At the end of 1655 Arnauld, the chief light of Port Royal, was condemned by the Sorbonne for heretical doctrine, and it was thought important by the Jansenist and Port Royal party that steps should be taken to disabuse the popular mind.
The Jesuits were much mortified by this Jansenist miracle, which, as it was officially recognized, they could not openly deny.
In 1716, because, as the duke of Orleans said, he was neither Jansenist nor Molinist, nor Ultramontanist, but Catholic, died on the 14th of July 1723.
GABRIEL GERBERON (1628-1711), French Jansenist monk, was born on the 12th of August 1628 at St Calais, in the department of Sarthe.
His open advocacy of Jansenist opinions, however, caused his superiors to relegate him to the most obscure houses of the order, and finally to keep him under surveillance at the abbey of St Germain-des-Pres at Paris.
He was invited by the Jansenist clergy to Holland, where he wrote another controversial work against the Protestants: Defense de l'Eglise Romain contre la calomnie des Protestants (Cologne, 1688-1691).
Kildare, and studied at Louvain, where he joined the Franciscans and acquired Jansenist sympathies.
Lastly, the Jansenist " hermitage " a.t Port Royal contributed the historian Tillemont, whose bigotry Edward Gibbon declares to be overbalanced by his erudition, veracity and scrupulous minuteness.
Fenelon, although personally an admirer, admits that public opinion credited it with " condemning St Augustine, St Paul, and even Jesus Christ "; and the few Jansenist bishops appealed and " re-appealed " against it.
Under the fostering care of the judges, a belief sprang up that to call oneself a " Jansenist, " and oppose the Unigenitus, was to show oneself a lover of civil and religious liberty.
In 1713, however, many French Jansenist priests took refuge in Holland, and so kept the church alive.
From this time onward the Jansenist Church of Holland has continued as an independent body, accepting the authority of the general councils, up to and including that of Trent, but basing itself on the Gallican theory of Episcopacy and rejecting the Vatican council, the infallibility of the pope and the papal dogma of the Immaculate Conception.

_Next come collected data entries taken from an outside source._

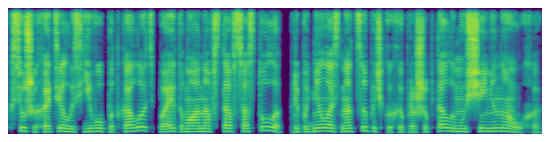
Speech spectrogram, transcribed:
Ксюше хотелось его подколоть, поэтому она, встав со стула, приподнялась на цыпочках и прошептала мужчине на ухо.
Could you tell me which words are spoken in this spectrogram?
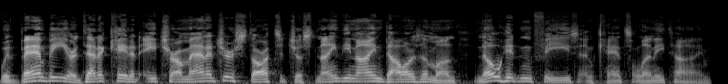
With Bambee, your dedicated HR manager starts at just $99 a month, no hidden fees, and cancel anytime.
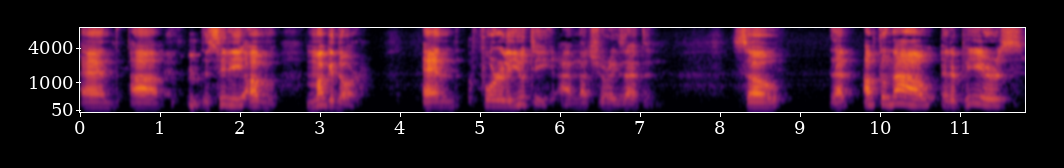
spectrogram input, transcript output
And uh, the city of Mogador and Port Lyautey, I'm not sure exactly. So that up till now, it appears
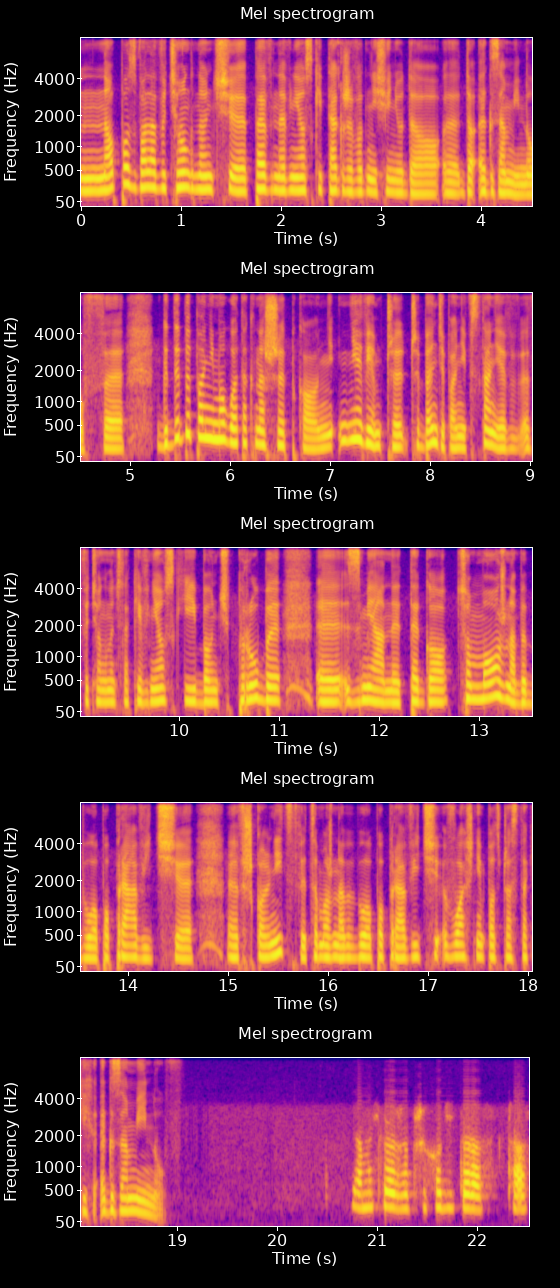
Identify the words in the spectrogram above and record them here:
no, pozwala wyciągnąć e, pewne wnioski także w odniesieniu do, e, do egzaminów. E, Gdyby pani mogła tak na szybko, nie, nie wiem, czy, czy będzie pani w stanie wyciągnąć takie wnioski bądź próby zmiany tego, co można by było poprawić w szkolnictwie, co można by było poprawić właśnie podczas takich egzaminów. Ja myślę, że przychodzi teraz czas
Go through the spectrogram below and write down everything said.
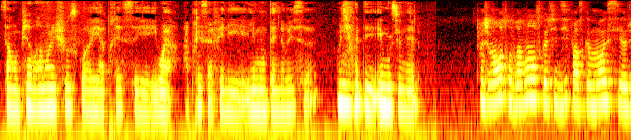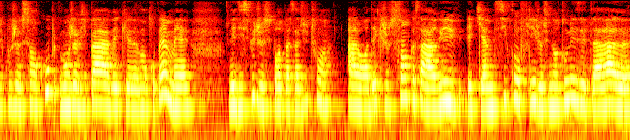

This peace was treated by Jansenist writers as a triumph; really it was the beginning of their downfall.
This was the cemetery where was buried Francois de Paris, a young Jansenist deacon of singularly holy life, and a perfervid opponent of the Unigenitus.
A few small Jansenist congregations still survive in France; and others have been started in connexion with the Old Catholic Church in Holland.
Lfl 1713 against a Jansenist book by Father Quesnel rekindled a quarrel, the end of which Louis XIV.
The Assembly was misled by its Jansenist, Protestant and Freethinking members, natural enemies of an established church which had persecuted them to the best of its power.
He effected a temporary adjustment of the Jansenist controversy; was instrumental in concluding the peace of Aix-laChapelle (1668); healed a long-standing breach between the Holy See and Portugal; aided Venice against the Turks, and laboured unceasingly for the relief of Crete, the fall of which hastened his death on the 9th of October 1669.
There is also a Jansenist church, to which a seminary is attached.
He was elected in 1789 by the clergy of the bailliage of Nancy to the states-general, where he soon became conspicuous in the group of clerical and lay deputies of Jansenist or Gallican sympathies who supported the Revolution.
During his last illness he confessed to his parish cure, a priest of Jansenist sympathies, and expressed his desire for the last sacraments of the Church.
This encouraged the French Jansenist bishops to press for the revocation of the bull Unigenitus; but the pope commanded its unreserved acceptance.
The Jansenist and Gallican influence was also strongly felt in Italy and in Germany, where Breviaries based on the French models were published at Cologne, Munster, Mainz and other towns.